- [What to work on]:
Starting at the line that contains "Generate a transcript from this spectrogram.", retype each line to the end of the listing below. Include both ends, but not the pictures.

- [Material to process]:
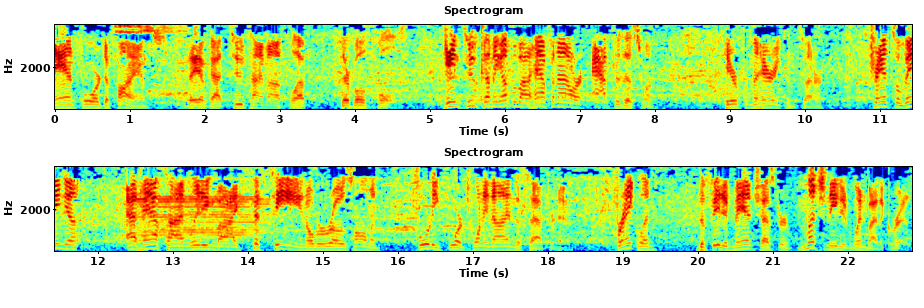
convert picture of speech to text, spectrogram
And for Defiance, they have got two timeouts left. They're both fulls. Game two coming up about a half an hour after this one here from the Harrington Center. Transylvania at halftime leading by 15 over Rose-Hulman. 44-29 this afternoon. Franklin defeated Manchester. Much needed win by the Grizz.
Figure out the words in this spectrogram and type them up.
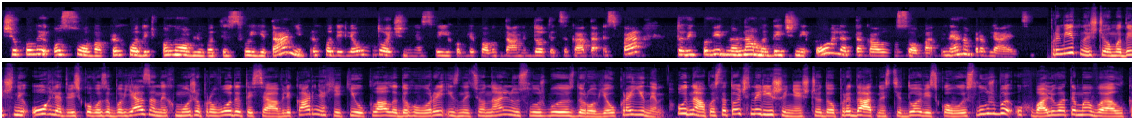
що коли особа приходить оновлювати свої дані, приходить для уточнення своїх облікових даних до ТЦК та СП, то відповідно на медичний огляд така особа не направляється. Примітно, що медичний огляд військовозобов'язаних може проводитися в лікарнях, які уклали договори із Національною службою здоров'я України. Однак остаточне рішення щодо придатності до військової служби ухвалюватиме ВЛК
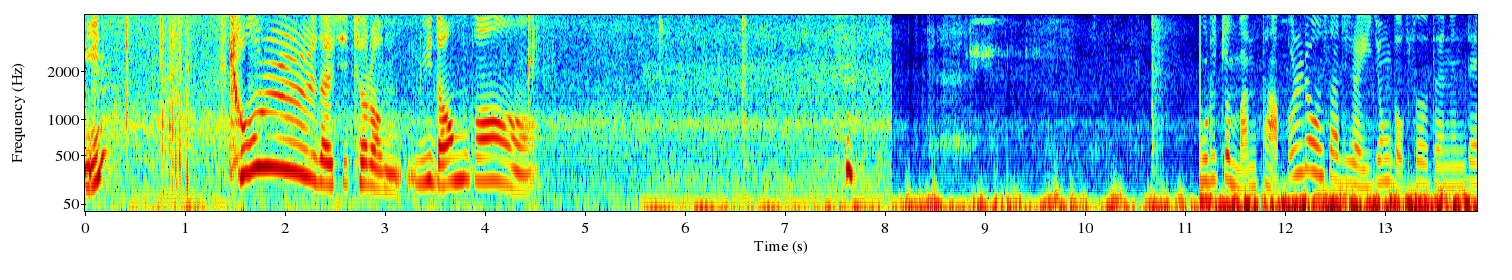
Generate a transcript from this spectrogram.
응? 날씨처럼 이 나무가 물이 좀 많다. 불려온 쌀이라 이 정도 없어도 되는데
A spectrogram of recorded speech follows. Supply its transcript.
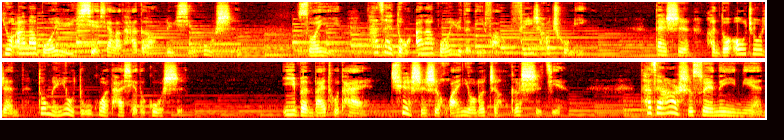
用阿拉伯语写下了他的旅行故事，所以他在懂阿拉伯语的地方非常出名。但是很多欧洲人都没有读过他写的故事。伊本白图泰确实是环游了整个世界。他在二十岁那一年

- [Answer for the task]:
Generate a transcript from this spectrogram.
응? 날씨처럼 이 나무가 물이 좀 많다. 불려온 쌀이라 이 정도 없어도 되는데
A spectrogram of recorded speech follows. Supply its transcript.
用阿拉伯语写下了他的旅行故事，所以他在懂阿拉伯语的地方非常出名。但是很多欧洲人都没有读过他写的故事。伊本白图泰确实是环游了整个世界。他在二十岁那一年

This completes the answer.